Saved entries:
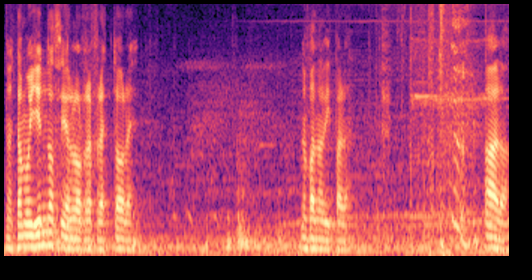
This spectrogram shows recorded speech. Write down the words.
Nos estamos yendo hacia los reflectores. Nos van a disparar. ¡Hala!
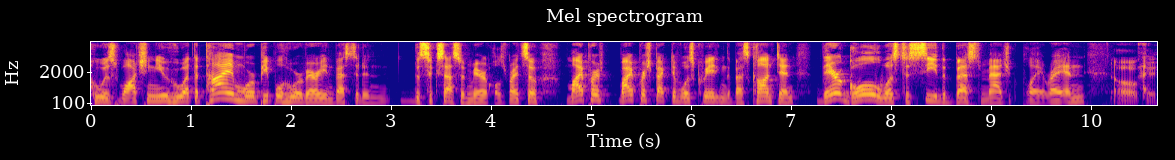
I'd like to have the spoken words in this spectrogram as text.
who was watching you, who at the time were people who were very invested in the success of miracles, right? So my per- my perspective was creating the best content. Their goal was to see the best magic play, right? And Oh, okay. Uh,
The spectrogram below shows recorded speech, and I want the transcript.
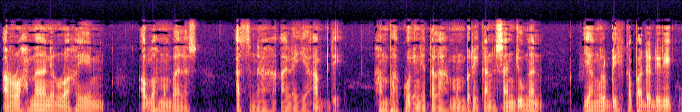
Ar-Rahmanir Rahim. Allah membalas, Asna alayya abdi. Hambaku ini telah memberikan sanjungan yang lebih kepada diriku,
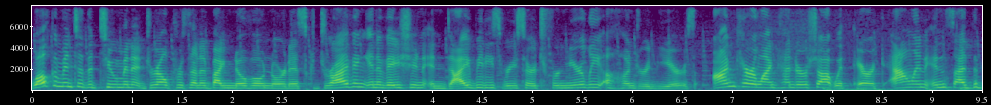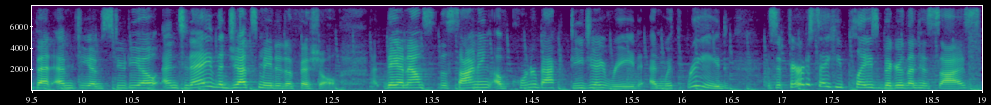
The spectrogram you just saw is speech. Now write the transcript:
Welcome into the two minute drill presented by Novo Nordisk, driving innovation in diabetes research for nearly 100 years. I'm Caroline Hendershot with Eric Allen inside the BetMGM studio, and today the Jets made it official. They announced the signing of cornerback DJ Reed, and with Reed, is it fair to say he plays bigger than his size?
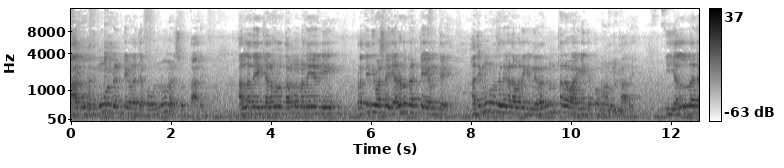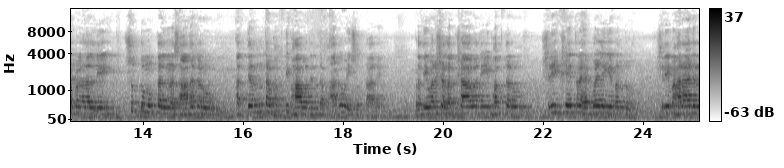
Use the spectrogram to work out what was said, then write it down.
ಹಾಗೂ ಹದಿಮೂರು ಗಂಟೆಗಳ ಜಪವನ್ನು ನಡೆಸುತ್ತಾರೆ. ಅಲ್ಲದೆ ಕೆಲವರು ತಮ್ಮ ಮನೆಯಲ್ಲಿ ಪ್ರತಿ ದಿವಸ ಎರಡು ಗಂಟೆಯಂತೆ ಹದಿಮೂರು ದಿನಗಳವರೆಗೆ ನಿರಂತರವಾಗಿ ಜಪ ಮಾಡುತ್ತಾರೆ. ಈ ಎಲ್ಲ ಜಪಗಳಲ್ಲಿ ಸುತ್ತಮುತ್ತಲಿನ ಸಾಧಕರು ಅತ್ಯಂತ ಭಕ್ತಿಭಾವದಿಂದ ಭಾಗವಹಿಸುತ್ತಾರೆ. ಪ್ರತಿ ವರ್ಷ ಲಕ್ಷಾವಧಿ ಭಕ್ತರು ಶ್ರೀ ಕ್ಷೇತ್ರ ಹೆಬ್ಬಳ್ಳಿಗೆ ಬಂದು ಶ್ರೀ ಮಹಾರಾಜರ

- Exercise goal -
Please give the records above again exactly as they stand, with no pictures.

- Your solution -
This spectrogram shows recorded speech. Write down the words.
Nos estamos yendo hacia los reflectores. Nos van a disparar. ¡Hala!
I'd like to have the spoken words in this spectrogram as text.
who was watching you, who at the time were people who were very invested in the success of miracles, right? So my per- my perspective was creating the best content. Their goal was to see the best magic play, right? And Oh, okay. Uh,
The spectrogram below shows recorded speech, and I want the transcript.
Ar-Rahmanir Rahim. Allah membalas, Asna alayya abdi. Hambaku ini telah memberikan sanjungan yang lebih kepada diriku,
The spectrogram you just saw is speech. Now write the transcript:
Welcome into the two minute drill presented by Novo Nordisk, driving innovation in diabetes research for nearly 100 years. I'm Caroline Hendershot with Eric Allen inside the BetMGM studio, and today the Jets made it official. They announced the signing of cornerback DJ Reed, and with Reed, is it fair to say he plays bigger than his size?
Use the spectrogram to work out what was said, then write it down.
ಹಾಗೂ ಹದಿಮೂರು ಗಂಟೆಗಳ ಜಪವನ್ನು ನಡೆಸುತ್ತಾರೆ. ಅಲ್ಲದೆ ಕೆಲವರು ತಮ್ಮ ಮನೆಯಲ್ಲಿ ಪ್ರತಿ ದಿವಸ ಎರಡು ಗಂಟೆಯಂತೆ ಹದಿಮೂರು ದಿನಗಳವರೆಗೆ ನಿರಂತರವಾಗಿ ಜಪ ಮಾಡುತ್ತಾರೆ. ಈ ಎಲ್ಲ ಜಪಗಳಲ್ಲಿ ಸುತ್ತಮುತ್ತಲಿನ ಸಾಧಕರು ಅತ್ಯಂತ ಭಕ್ತಿಭಾವದಿಂದ ಭಾಗವಹಿಸುತ್ತಾರೆ. ಪ್ರತಿ ವರ್ಷ ಲಕ್ಷಾವಧಿ ಭಕ್ತರು ಶ್ರೀ ಕ್ಷೇತ್ರ ಹೆಬ್ಬಳ್ಳಿಗೆ ಬಂದು ಶ್ರೀ ಮಹಾರಾಜರ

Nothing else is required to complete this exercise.